[PHOTO: Glyn Kirk]

It might approaching winter in Australia, but it’s a question that lingers for many golfers during all parts of the year – because it seems to happen each year: just as they reach their peak and the greens are starting to roll well, they get cored.

The ensuing days and weeks are the most frustrating of the year. Surely there must be a reason why our golf course superintendents wait until the greens are in good shape to aerate, right?

Coring greens, as explained by a top course superintendent

That’s the question I asked Mike Dachowski, the superintendent at Shelter Harbor Golf Club, an exclusive private club in Charlestown, Rhode Island, ranked on our latest America’s Second 100 Greatest Courses list. Under Dachowski’s leadership, the course is among the top-conditioned courses in the New England region of the USA, according the Golf Digest ranking panel.

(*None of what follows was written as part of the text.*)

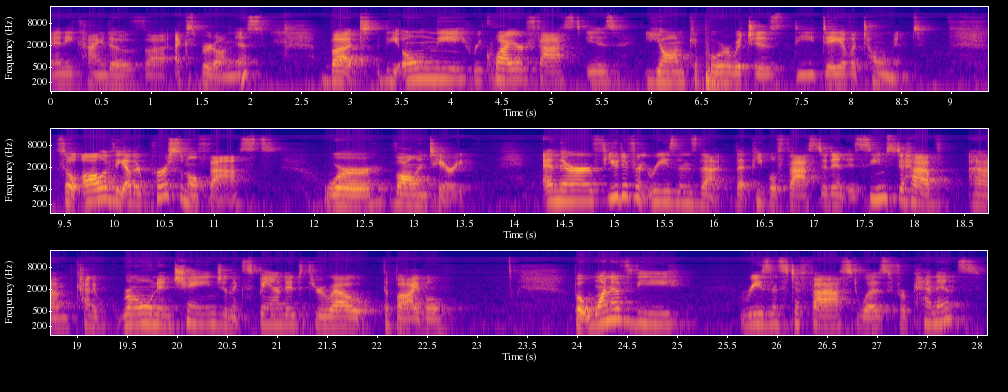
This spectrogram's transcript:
any kind of uh, expert on this, but the only required fast is Yom Kippur, which is the Day of Atonement. So all of the other personal fasts were voluntary. And there are a few different reasons that, that people fasted, and it seems to have um, kind of grown and changed and expanded throughout the Bible. But one of the reasons to fast was for penance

Shelter Harbor Golf Club
Shelter Harbor Golf Club in Charlestown, Rhode Island.

Golf Digest: Mike, many of the courses I play start to roll really well by mid to late spring, but then all of a sudden they are aerated. Is that timing intentional?

Mike Dachowski: Yes, the timing of aeration is very important. If you aerate before the grass wakes up and reaches an appropriate growth potential, then the grass isn’t going to heal. It might take weeks for aeration holes to fill in because the grass just isn’t growing.

That’s why we aerate a few weeks into the [spring] and not right at the beginning. We have to wait for the grass to wake up and start growing in. That’s frustrating for a lot of golfers, to have us aerate the greens just as they get nice, but trust me, they are going to heal way faster than if we aerated earlier.

You mention an interesting term: growth potential. What’s that all about?

Growth potential is how quickly the grass is able to grow given the temperature. In the middle of the summer, our growth potential in coastal Rhode Island is nearly 100 percent, but in the winter months, that number is far lower. For example, in December through February, our growth potential at Shelter Harbor is zero. The grass is completely dormant.

Should you repair pitch marks on cored greens? We asked a superintendent

What growth potential are you looking for to be able to aerate greens?

We like to have the growth potential reach 50 percent. That’s when we feel comfortable that the grass will recover after aeration. Where we are in Rhode Island, it takes a few months to reach that threshold – usually about mid-May. In April, the growth potential is only about 10 percent, so if we were to aerate then, then the grass wouldn’t grow back in very well.

Of course, it’s worth mentioning that growth potential varies across grass types and location. For courses south of us, they might hit that 50 percent growth potential in April. It’s all about knowing your climate and adjusting your schedules accordingly.


When do you core again after that?

We aerate again on the day after Labour Day (early September in the US). Just like in the spring, it’s essential to time it right. If you aerate too late in the [autumn], when the grass has stopped growing and the growth potential is low, then the greens won’t recover before the winter. That’s a disaster. On the coast in Rhode Island, our growth potential nosedives in October, so it’s key for us to aerify and have the greens grow back in before October hits.

For any golfers frustrated about aeration, I get it, but if we don’t do it, the greens will really suffer. For us to get the greens in the best shape for the longest time, we need to do it a few times a year.

Ask A Super: We all want fast greens, why can’t you just cut them shorter?